Stored data

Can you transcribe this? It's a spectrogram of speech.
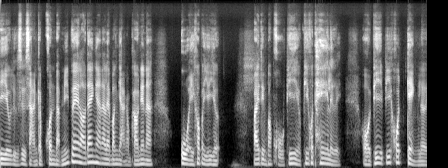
ดีลหรือสื่อสารกับคนแบบนี้เพื่อให้เราได้งานอะไรบางอย่างกับเขาเนี่ยนะอวยเข้าไปเยอะๆ ไปถึงแบบโหพี่พี่โคตรเท่เลย โอ้ยพี่พี่โคตรเก่งเลย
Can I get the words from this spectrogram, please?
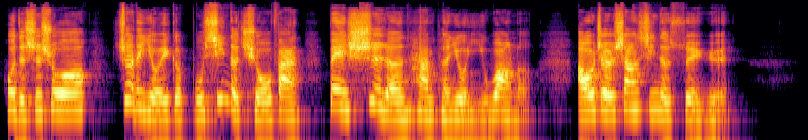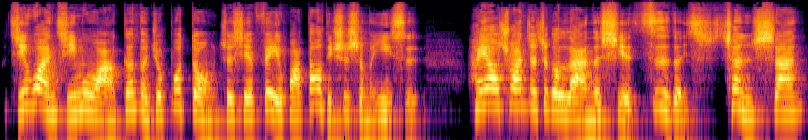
或者是说这里有一个不幸的囚犯被世人和朋友遗忘了，熬着伤心的岁月。尽管吉姆啊根本就不懂这些废话到底是什么意思，还要穿着这个懒得写字的衬衫。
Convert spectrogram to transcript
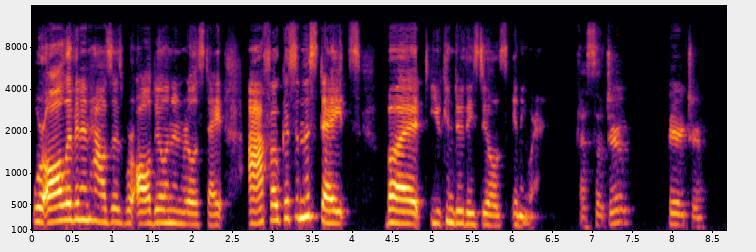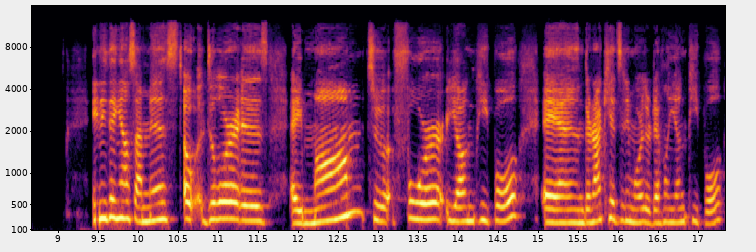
We're all living in houses, we're all dealing in real estate. I focus in the States, but you can do these deals anywhere. That's so true. Very true. Anything else I missed? Oh, Delora is a mom to four young people, and they're not kids anymore. They're definitely young people.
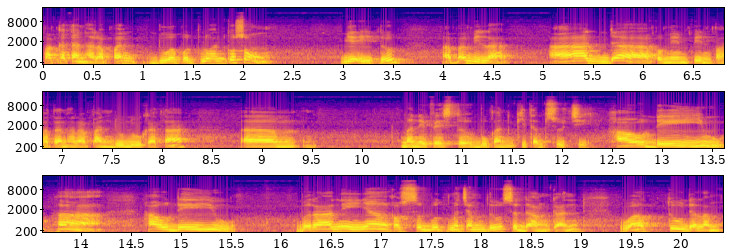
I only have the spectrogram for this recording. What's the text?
Pakatan Harapan 2.0 yaitu apabila ada pemimpin Pakatan Harapan dulu kata um, manifesto bukan kitab suci. How dare you? Ha how dare you? Beraninya kau sebut macam tu sedangkan waktu dalam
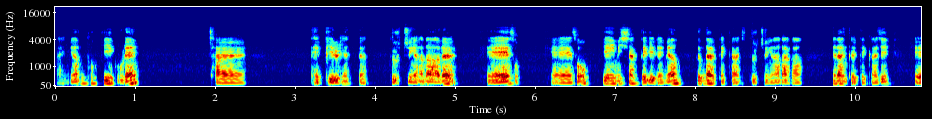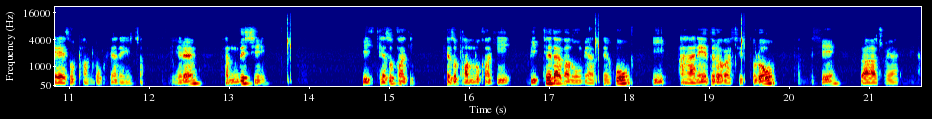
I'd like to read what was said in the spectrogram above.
아니면 토끼굴에 잘 대피를 했든 둘 중에 하나를 계속 계속 게임이 시작되게 되면 끝날 때까지 둘 중에 하나가 해당될 때까지 계속 반복을 해야 되겠죠. 얘를 반드시 이 계속하기 계속 반복하기 밑에다가 놓으면 안 되고 이 안에 들어갈 수 있도록 반드시 놔줘야 됩니다.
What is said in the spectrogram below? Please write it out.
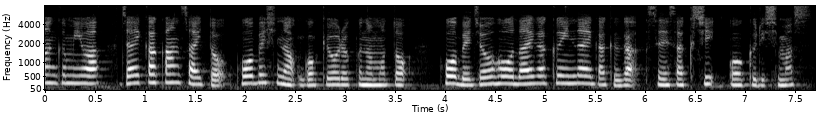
番組は JICA 関西と神戸市のご協力のもと神戸情報大学院大学が制作しお送りします。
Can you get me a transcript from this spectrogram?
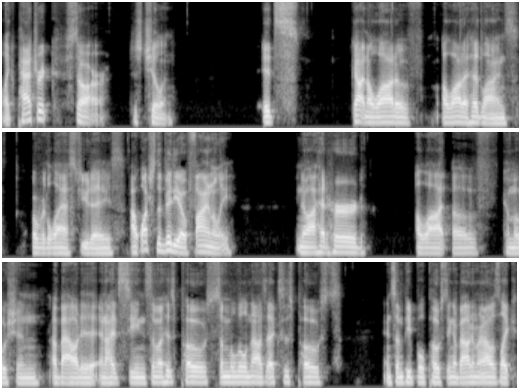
Like Patrick Star, just chilling. It's gotten a lot of a lot of headlines over the last few days. I watched the video finally. You know, I had heard a lot of commotion about it, and I had seen some of his posts, some of Lil Nas X's posts, and some people posting about him, and I was like,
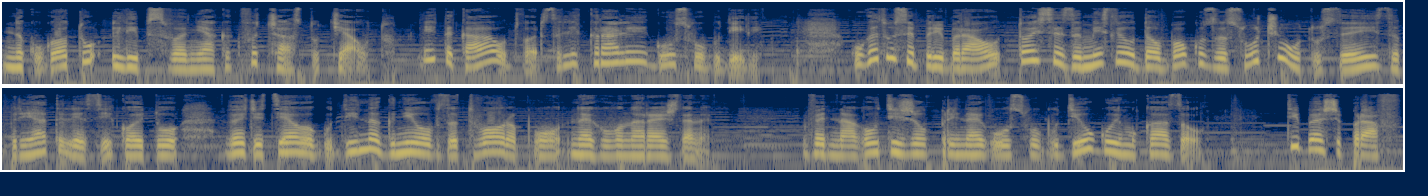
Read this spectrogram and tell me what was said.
на когото липсва някаква част от тялото. И така отвързали краля и го освободили. Когато се прибрал, той се замислил дълбоко за случилото се и за приятеля си, който вече цяла година гнил в затвора по негово нареждане. Веднага отижал при него, освободил го и му казал «Ти беше прав,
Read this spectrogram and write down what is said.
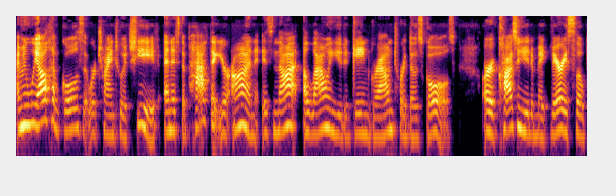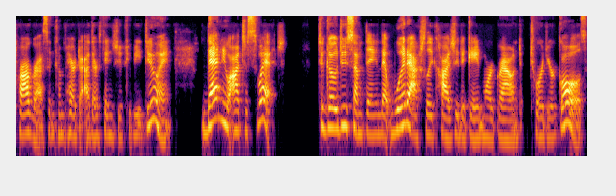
I mean, we all have goals that we're trying to achieve. And if the path that you're on is not allowing you to gain ground toward those goals or causing you to make very slow progress and compared to other things you could be doing, then you ought to switch to go do something that would actually cause you to gain more ground toward your goals.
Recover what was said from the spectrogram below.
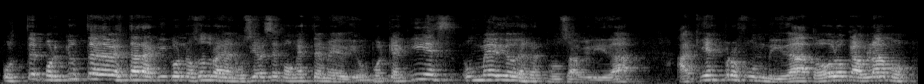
Usted, ¿Por qué usted debe estar aquí con nosotros y anunciarse con este medio? Porque aquí es un medio de responsabilidad. Aquí es profundidad. Todo lo que hablamos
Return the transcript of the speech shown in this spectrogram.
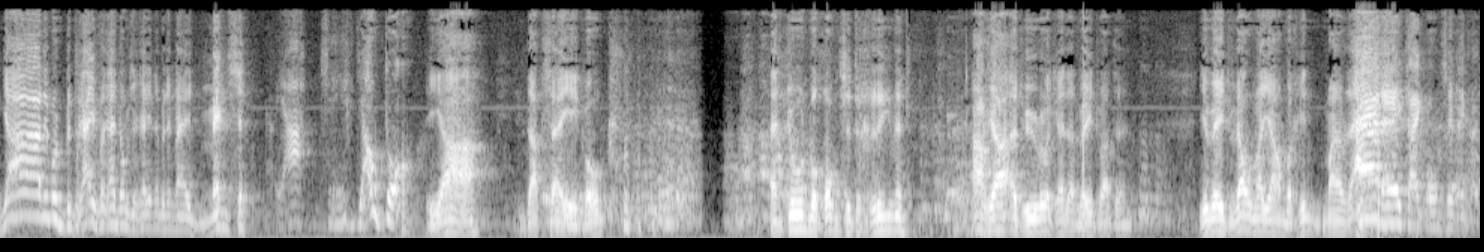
Ja, die moet bedrijvigheid om zich heen hebben, die meid. Mensen. Nou ja, ze heeft jou toch? Ja, dat zei ik ook. En toen begon ze te grienen. Ach ja, het huwelijk, hè, dat weet wat, hè. Je weet wel waar je aan begint, maar... Ah, nee, kijk, onzin, ik weet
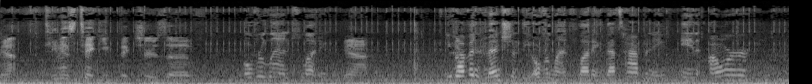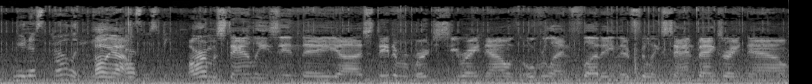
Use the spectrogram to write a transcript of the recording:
Yeah, Tina's taking pictures of. Overland flooding. yeah. You haven't mentioned the overland flooding that's happening in our municipality. Oh, yeah. As we speak. RM Stanley's in a uh, state of emergency right now with overland flooding. They're filling sandbags right now.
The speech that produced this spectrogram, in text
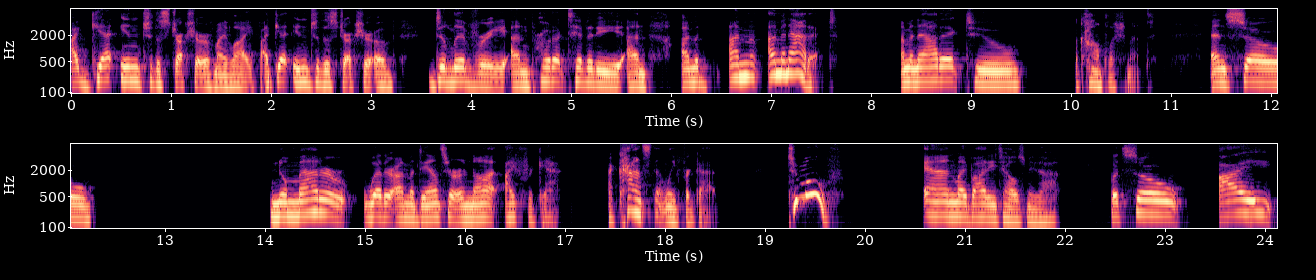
i get into the structure of my life i get into the structure of delivery and productivity and i'm a i'm i'm an addict i'm an addict to accomplishment and so no matter whether i'm a dancer or not i forget I constantly forget to move. And my body tells me that. But so I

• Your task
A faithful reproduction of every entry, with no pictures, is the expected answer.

• Result
Can you transcribe this? It's a spectrogram of speech.
ดีลหรือสื่อสารกับคนแบบนี้เพื่อให้เราได้งานอะไรบางอย่างกับเขาเนี่ยนะอวยเข้าไปเยอะๆ ไปถึงแบบโหพี่พี่โคตรเท่เลย โอ้ยพี่พี่โคตรเก่งเลย
Can I get the words from this spectrogram, please?
或者是说这里有一个不幸的囚犯被世人和朋友遗忘了，熬着伤心的岁月。尽管吉姆啊根本就不懂这些废话到底是什么意思，还要穿着这个懒得写字的衬衫。
Convert spectrogram to transcript
We're all living in houses, we're all dealing in real estate. I focus in the States, but you can do these deals anywhere. That's so true. Very true. Anything else I missed? Oh, Delora is a mom to four young people, and they're not kids anymore. They're definitely young people.
I only have the spectrogram for this recording. What's the text?
Pakatan Harapan 2.0 yaitu apabila ada pemimpin Pakatan Harapan dulu kata um, manifesto bukan kitab suci. How dare you? Ha how dare you? Beraninya kau sebut macam tu sedangkan waktu dalam
I'd like to read what was said in the spectrogram above.
아니면 토끼굴에 잘 대피를 했든 둘 중에 하나를 계속 계속 게임이 시작되게 되면 끝날 때까지 둘 중에 하나가 해당될 때까지 계속 반복을 해야 되겠죠. 얘를 반드시 이 계속하기 계속 반복하기 밑에다가 놓으면 안 되고 이 안에 들어갈 수 있도록 반드시 놔줘야 됩니다.
What is said in the spectrogram below? Please write it out.
番組は JICA 関西と神戸市のご協力のもと神戸情報大学院大学が制作しお送りします。
Can you get me a transcript from this spectrogram?
Like Patrick Star, just chilling. It's gotten a lot of a lot of headlines over the last few days. I watched the video finally. You know, I had heard a lot of commotion about it, and I had seen some of his posts, some of Lil Nas X's posts, and some people posting about him, and I was like,
Read this spectrogram and tell me what was said.
на когото липсва някаква част от тялото. И така отвързали краля и го освободили. Когато се прибрал, той се замислил дълбоко за случилото се и за приятеля си, който вече цяла година гнил в затвора по негово нареждане. Веднага отижал при него, освободил го и му казал «Ти беше прав,
Read this spectrogram and write down what is said.
I mean, we all have goals that we're trying to achieve. And if the path that you're on is not allowing you to gain ground toward those goals or causing you to make very slow progress and compared to other things you could be doing, then you ought to switch to go do something that would actually cause you to gain more ground toward your goals.
Recover what was said from the spectrogram below.
Usted, ¿Por qué usted debe estar aquí con nosotros y anunciarse con este medio? Porque aquí es un medio de responsabilidad. Aquí es profundidad. Todo lo que hablamos
Return the transcript of the speech shown in this spectrogram.
Ja, die moet bedrijvigheid om zich heen hebben, die meid. Mensen. Nou ja, ze heeft jou toch? Ja, dat zei ik ook. En toen begon ze te grienen. Ach ja, het huwelijk, hè, dat weet wat, hè. Je weet wel waar je aan begint, maar... Ah, nee, kijk, onzin, ik weet
Use the spectrogram to write a transcript of the recording:
Yeah, Tina's taking pictures of. Overland flooding. yeah. You haven't mentioned the overland flooding that's happening in our municipality. Oh, yeah. As we speak. RM Stanley's in a uh, state of emergency right now with overland flooding. They're filling sandbags right now.
The speech that produced this spectrogram, in text
i get into the structure of my life i get into the structure of delivery and productivity and i'm a i'm i'm an addict i'm an addict to accomplishment and so no matter whether i'm a dancer or not i forget I constantly forget to move. And my body tells me that. But so I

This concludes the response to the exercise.